Skip all pictures; return exactly the lines from the one containing "A recording is" through the end of the data.

[Dataset excerpts]

+++++

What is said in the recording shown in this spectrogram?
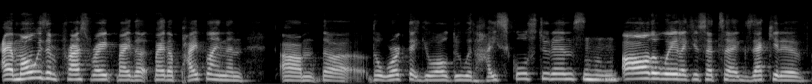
I'm always impressed, right, by the by the pipeline and um, the the work that you all do with high school students, mm-hmm. all the way, like you said, to executive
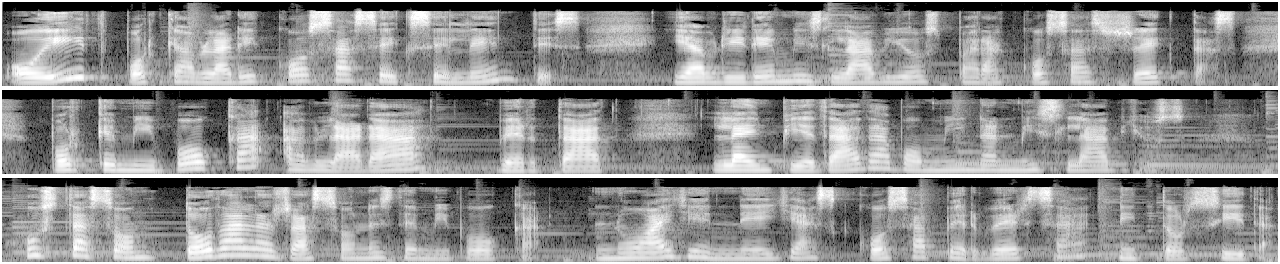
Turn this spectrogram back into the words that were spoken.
oíd porque hablaré cosas excelentes y abriré mis labios para cosas rectas, porque mi boca hablará verdad, la impiedad abominan mis labios. Justas son todas las razones de mi boca, no hay en ellas cosa perversa ni torcida.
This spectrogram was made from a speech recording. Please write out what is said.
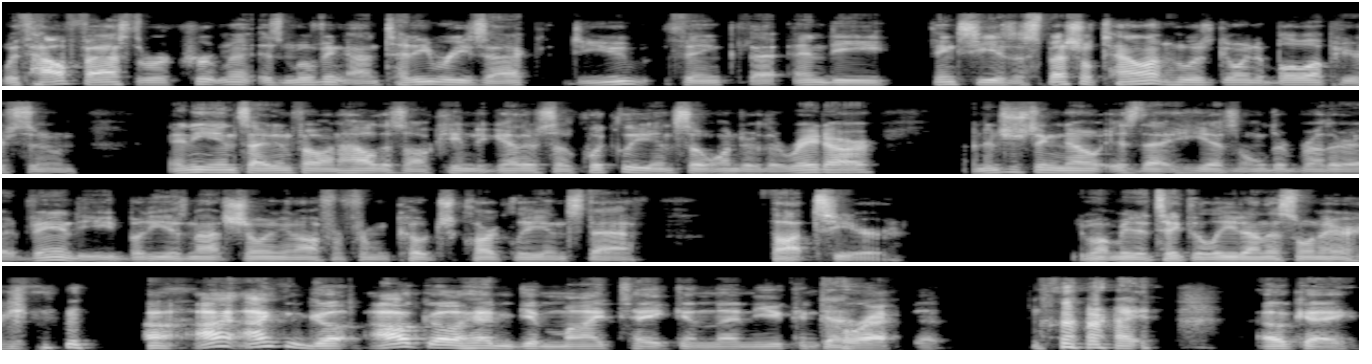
with how fast the recruitment is moving on Teddy Rezac, do you think that ND thinks he is a special talent who is going to blow up here soon? Any inside info on how this all came together so quickly and so under the radar? An interesting note is that he has an older brother at Vandy, but he is not showing an offer from Coach Clark Lea and staff. Thoughts here? You want me to take the lead on this one, Eric? uh, I, I can go. I'll go ahead and give my take, and then you can okay. correct it. All right. Okay.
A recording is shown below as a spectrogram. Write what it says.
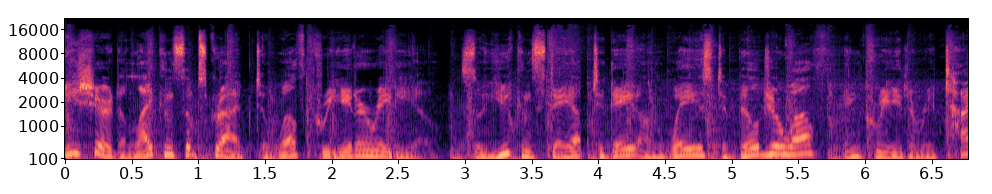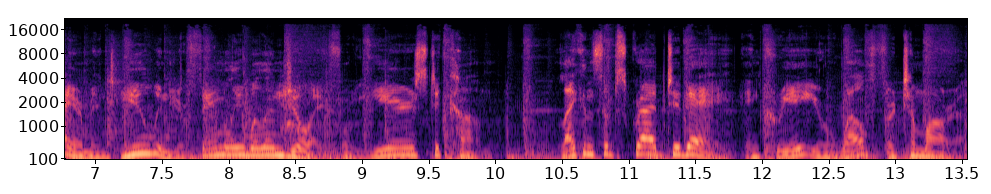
Be sure to like and subscribe to Wealth Creator Radio so you can stay up to date on ways to build your wealth and create a retirement you and your family will enjoy for years to come. Like and subscribe today and create your wealth for tomorrow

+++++

- EXERCISE ANSWER -
A recording is shown below as a spectrogram. Write what it says.
Be sure to like and subscribe to Wealth Creator Radio so you can stay up to date on ways to build your wealth and create a retirement you and your family will enjoy for years to come. Like and subscribe today and create your wealth for tomorrow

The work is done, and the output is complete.